ad

French GP en route to Paul Ricard

THE 1997 French Grand Prix will be held at Paul Ricard, the circuit near Toulon in the south of France, and will host the race until the year 2001.

The decision was taken last Friday by the committee of the French motor sport federation - the FFSA, presided over by Jean-Marie Balestre - and needs to be ratified by the international automobile federation.

There were three circuits in the running for the new contract: Ricard, Magny-Cours and Le Mans. The committee listened to delegations from each track: Patrick Ricard and Francois Chevalier from Ricard; Bruno David and Jean-Paul Gervais from Le Mans; and Philippe Gurdjian and Jean Glavany from Magny-Cours. A vote was then taken and Ricard won easily with 21 votes. Magny-Cours received just five, Le Mans three and there were two abstentions.

Ricard has plenty of work to be done but the Paul Ricard company, the local and regional governments have all agreed to help fund the changes - including upgrading of the local roads - to boost the local economy.

The announcement was a surprise in that Magny-Cours was the firm favorite to retain the race. The election of Jacques Chirac as French president last year, however, deprived Magny-Cours of the powerful political connections it has enjoyed with Francois Mitterand and his cronies. It was their support which ensured the reconstruction of Magny-Cours in the late 1980s and in the race being switched from Paul Ricard to Magny-Cours in 1991.

The news is a disaster for Magny-Cours, coming in the wake of the recent job cuts at Ligier. Magny-Cours established the "Technopole" industrial park around the Ligier factory in an effort to build up a local motor racing industry. This is now falling apart and the remaining teams at Magny-Cours are quite likely to relocate to the Signes industrial park at Paul Ricard.
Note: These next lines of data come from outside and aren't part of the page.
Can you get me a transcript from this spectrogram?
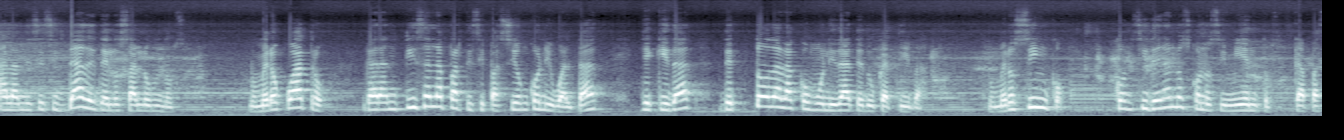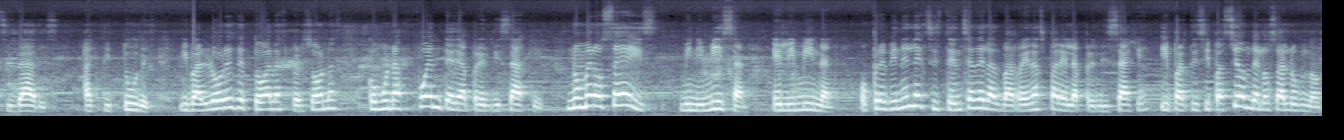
a las necesidades de los alumnos. Número 4. Garantizan la participación con igualdad y equidad de toda la comunidad educativa. Número 5 consideran los conocimientos, capacidades, actitudes y valores de todas las personas como una fuente de aprendizaje. Número 6. Minimizan, eliminan o previenen la existencia de las barreras para el aprendizaje y participación de los alumnos.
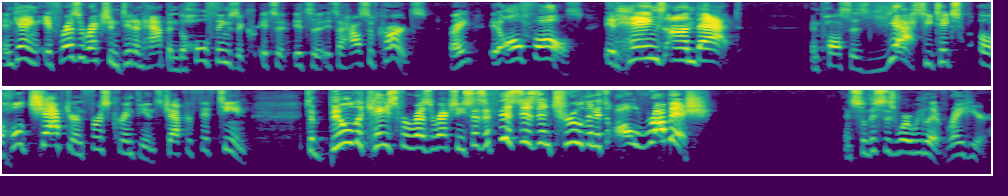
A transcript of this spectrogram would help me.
And, gang, if resurrection didn't happen, the whole thing's a, it's, a, it's, a, it's a house of cards, right? It all falls. It hangs on that. And Paul says, yes, he takes a whole chapter in 1 Corinthians, chapter 15, to build a case for resurrection. He says, if this isn't true, then it's all rubbish. And so this is where we live, right here,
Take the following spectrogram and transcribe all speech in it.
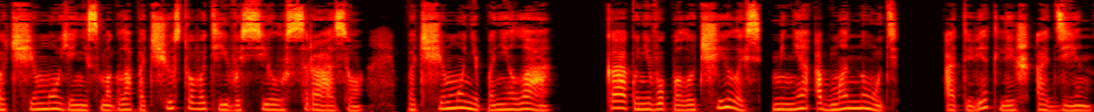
Почему я не смогла почувствовать его силу сразу? Почему не поняла? Как у него получилось меня обмануть? Ответ лишь один.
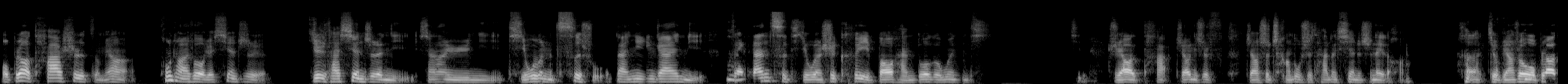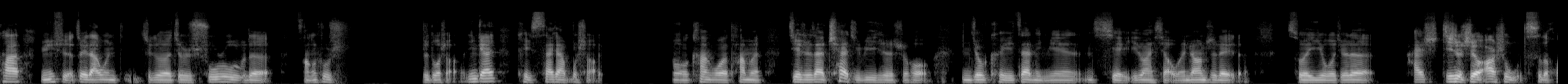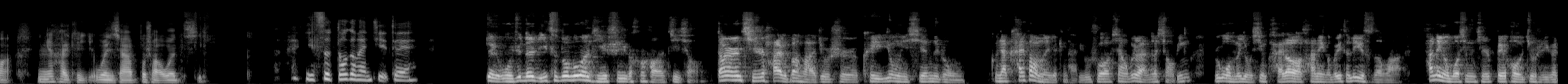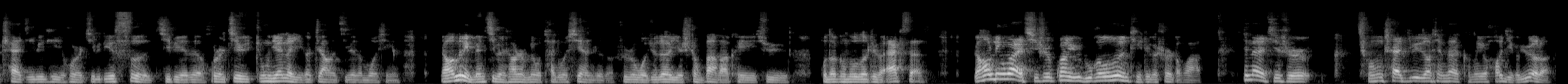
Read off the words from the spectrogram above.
我不知道他是怎么样。通常来说，我觉得限制，即使它限制了你相当于你提问的次数，但应该你在单次提问是可以包含多个问题，只要它只要你是只要是长度是它的限制之内的话，就比方说，我不知道它允许的最大问题，这个就是输入的行数是是多少，应该可以塞下不少。我看过他们，即使在 ChatGPT 的时候，你就可以在里面写一段小文章之类的，所以我觉得。还是即使只有二十五次的话，应该还可以问一下不少问题。一次多个问题，对，对，我觉得一次多个问题是一个很好的技巧。当然，其实还有个办法，就是可以用一些那种更加开放的一些平台，比如说像微软的小冰。如果我们有幸排到了它那个 waitlist 的话，它那个模型其实背后就是一个 ChatGPT 或者 GPT 四级别的，或者介于中间的一个这样级别的模型。然后那里面基本上是没有太多限制的，所以说我觉得也是种办法，可以去获得更多的这个 access。然后另外，其实关于如何问问题这个事儿的话，现在其实从 ChatGPT 到现在可能有好几个月了，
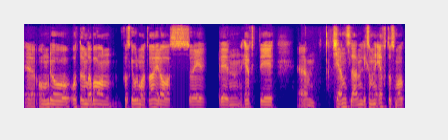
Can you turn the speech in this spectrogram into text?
Eh, om då 800 barn får skolmat varje dag så är det en häftig känsla, liksom en eftersmak.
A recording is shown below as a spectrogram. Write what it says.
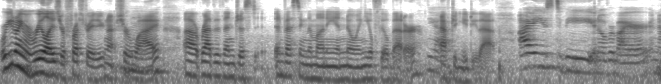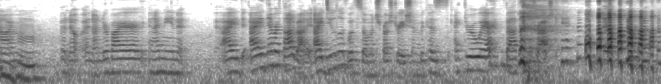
or you don't even realize you're frustrated, you're not sure why, uh, rather than just investing the money and knowing you'll feel better Yeah. after you do that. I used to be an overbuyer, and now. I'm an, an underbuyer. And I mean, I, I never thought about it. I do live with so much frustration because I threw away our bathroom trash can.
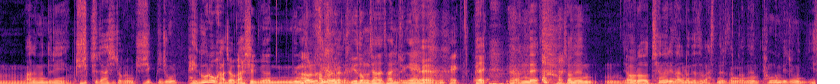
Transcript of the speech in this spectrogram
음, 많은 분들이 주식 투자하시죠. 그러면 주식 비중을 100으로 가져가시는 아, 걸로 가끔 생각을 해요. 유동 자산 중에 네. 100 100. 근데 저는 음, 여러 채널이나 그런 데서 말씀드렸던 거는 현금 비중은 20,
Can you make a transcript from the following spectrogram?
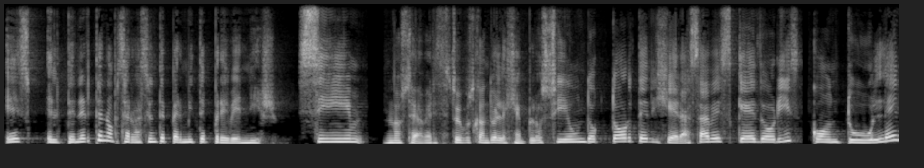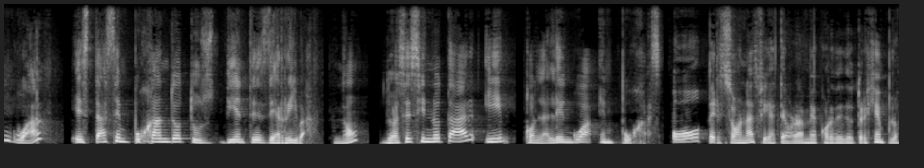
Es el tenerte en observación te permite prevenir. Si no sé, a ver si estoy buscando el ejemplo. Si un doctor te dijera, ¿sabes qué, Doris? Con tu lengua estás empujando tus dientes de arriba, ¿no? Lo haces sin notar y con la lengua empujas. O personas, fíjate, ahora me acordé de otro ejemplo,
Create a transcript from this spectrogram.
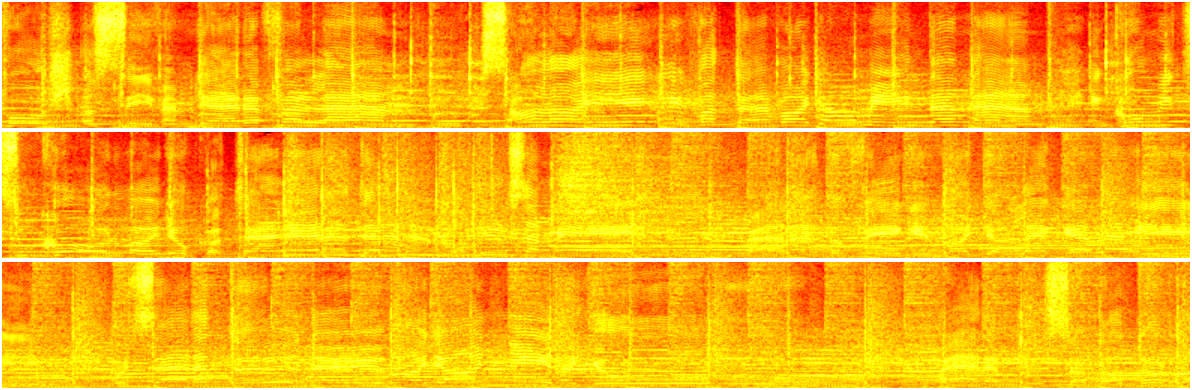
Napos a szívem, gyere velem. Szalai Éva, te vagy a mindenem. Én gumicukor vagyok a tenyereden. Úgy érzem én, veled a végén vagy a legelején Hogy szerető nő vagy annyira jó. Berepülsz a radar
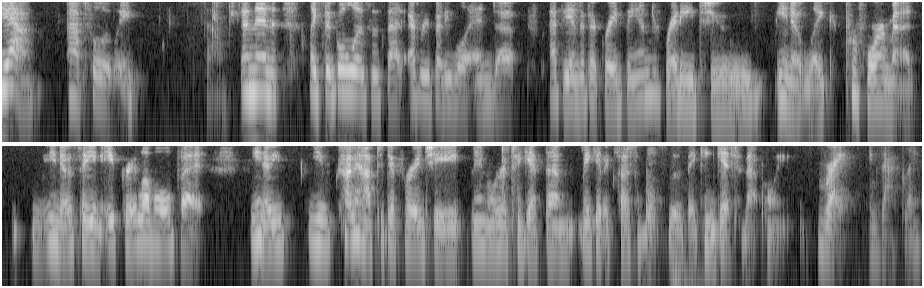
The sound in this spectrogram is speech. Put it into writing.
Yeah, absolutely. So. And then like the goal is is that everybody will end up at the end of their grade band ready to, you know, like perform at, you know, say an eighth grade level, but you know, you, you kind of have to differentiate in order to get them, make it accessible so that they can get to that point. Right. Exactly.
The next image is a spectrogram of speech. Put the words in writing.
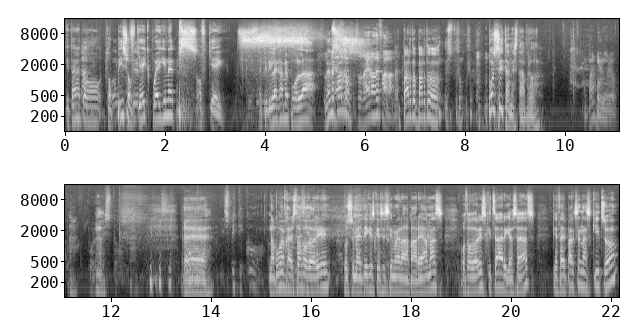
Ήταν το, το piece of cake που έγινε piece of cake. Επειδή λέγαμε πολλά. Ναι, ναι, πάρ' το. Στον αέρα δεν φάγαμε. Πάρ' το, πάρ' το. Πώς ήτανε, Σταύρο; Πάρα πολύ ωραίο. Πολύ μεστό. Ε, Σπιτικό. Να πούμε ευχαριστώ Θοδωρή που συμμετείχες και εσύ σήμερα παρέα μας. Ο Θοδωρής σκιτσάρει για σας και θα υπάρξει ένα σκίτσο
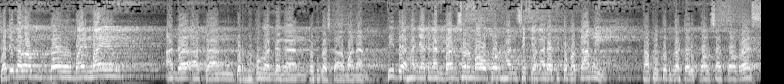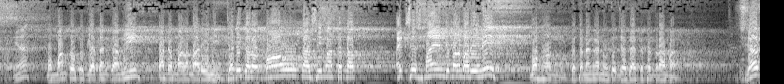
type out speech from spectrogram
Jadi kalau mau main-main anda akan berhubungan dengan petugas keamanan tidak hanya dengan banser maupun hansip yang ada di tempat kami tapi petugas dari Polsek Polres ya memantau kegiatan kami pada malam hari ini jadi kalau mau Kasima tetap eksis main di malam hari ini mohon ketenangan untuk jaga ketentraman siap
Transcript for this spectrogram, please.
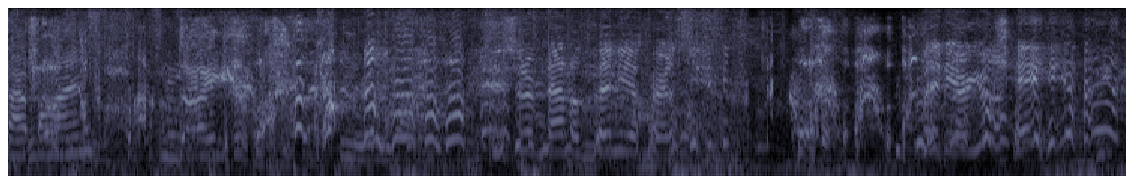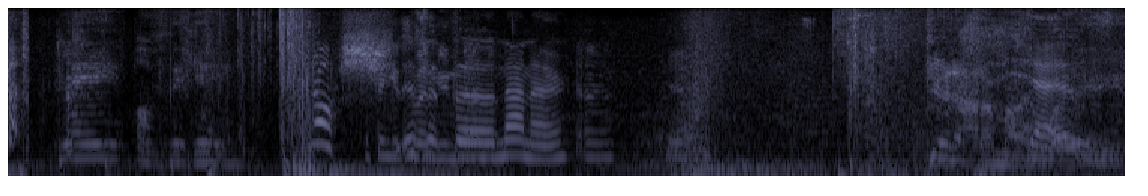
Back behind. You should have nanoed Benny apparently. Benny, are you okay? Play of the game. Gosh, think it's is when it the nano. nano? Uh, Get out of my Yeah, it way. is.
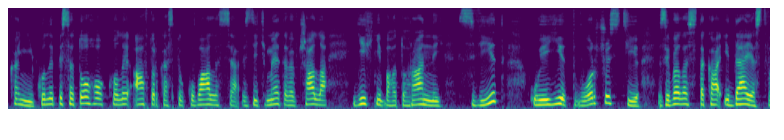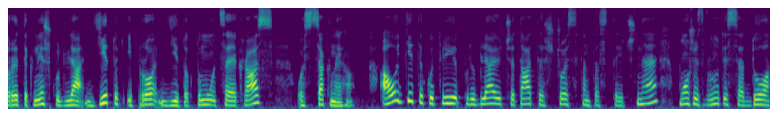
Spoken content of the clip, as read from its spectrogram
канікули. Після того, коли авторка спілкувалася з дітьми та вивчала їхній багатогранний світ, у її творчості з'явилася така ідея створити книжку для діток і про діток. Тому це якраз ось ця книга. А от діти, котрі полюбляють читати щось фантастичне, можуть звернутися до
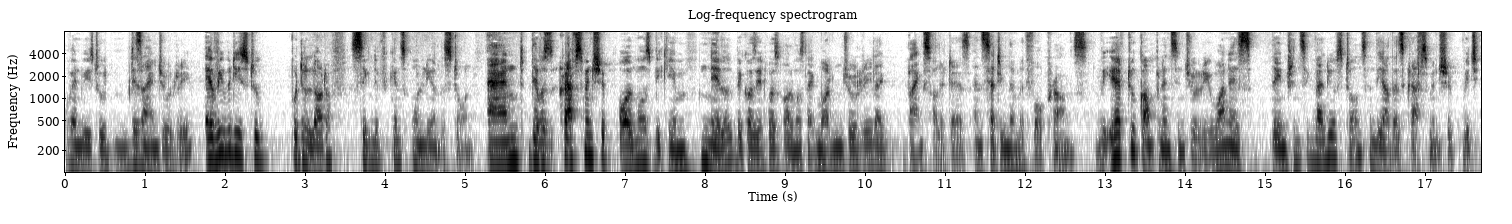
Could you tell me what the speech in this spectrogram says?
when we used to design jewelry, everybody used to put a lot of significance only on the stone. And there was craftsmanship almost became nil because it was almost like modern jewelry, like buying solitaires and setting them with four prongs. We have two components in jewelry. One is the intrinsic value of stones, and the other is craftsmanship, which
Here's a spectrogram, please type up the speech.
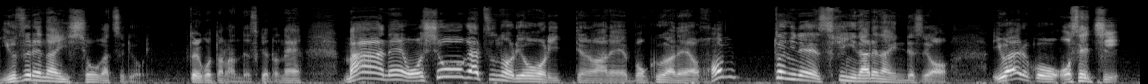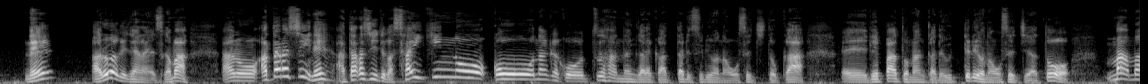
譲れない正月料理。ということなんですけどね。まあね、お正月の料理っていうのはね、僕はね、本当にね、好きになれないんですよ。いわゆるこう、おせち。ね？あるわけじゃないですか。まあ、あの、新しいね、新しいというか最近の、こう、なんかこう、通販なんかで買ったりするようなおせちとか、えー、デパートなんかで売ってるようなおせちだと、まあま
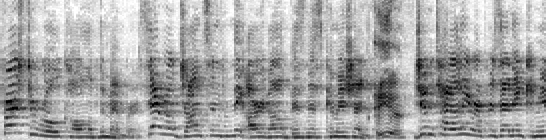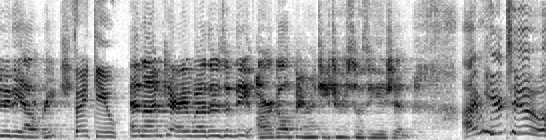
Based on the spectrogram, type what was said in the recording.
First, a roll call of the members. Sarah Johnson from the Argyle Business Commission. Here. Jim Tiley representing Community Outreach. Thank you. And I'm Carrie Weathers of the Argyle Parent Teacher Association. I'm here too.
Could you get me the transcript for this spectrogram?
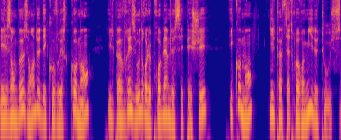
et ils ont besoin de découvrir comment ils peuvent résoudre le problème de ces péchés et comment ils peuvent être remis de tous.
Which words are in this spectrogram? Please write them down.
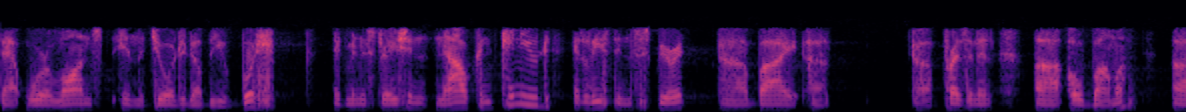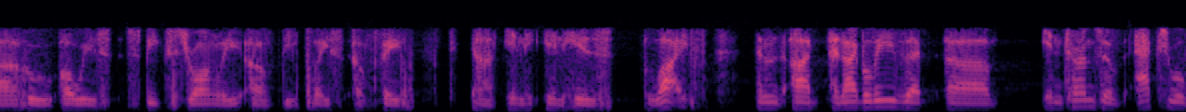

Built in 1969, Paul Ricard was named after the drinks magnate who conceived and funded the circuit. When it opened it boasted the best facilities in the world, and for many years it was considered to be Europe's safest facility. It quickly became a favorite winter testing location thanks to the climate and the fact that there is an airstrip situated alongside the track. It hosted its first French GP in 1971, and then after a period of alternation with Dijon-Prenois, was the permanent home of the French GP between 1985-90.

Follow grandprixdotcom on Twitter

Print News Story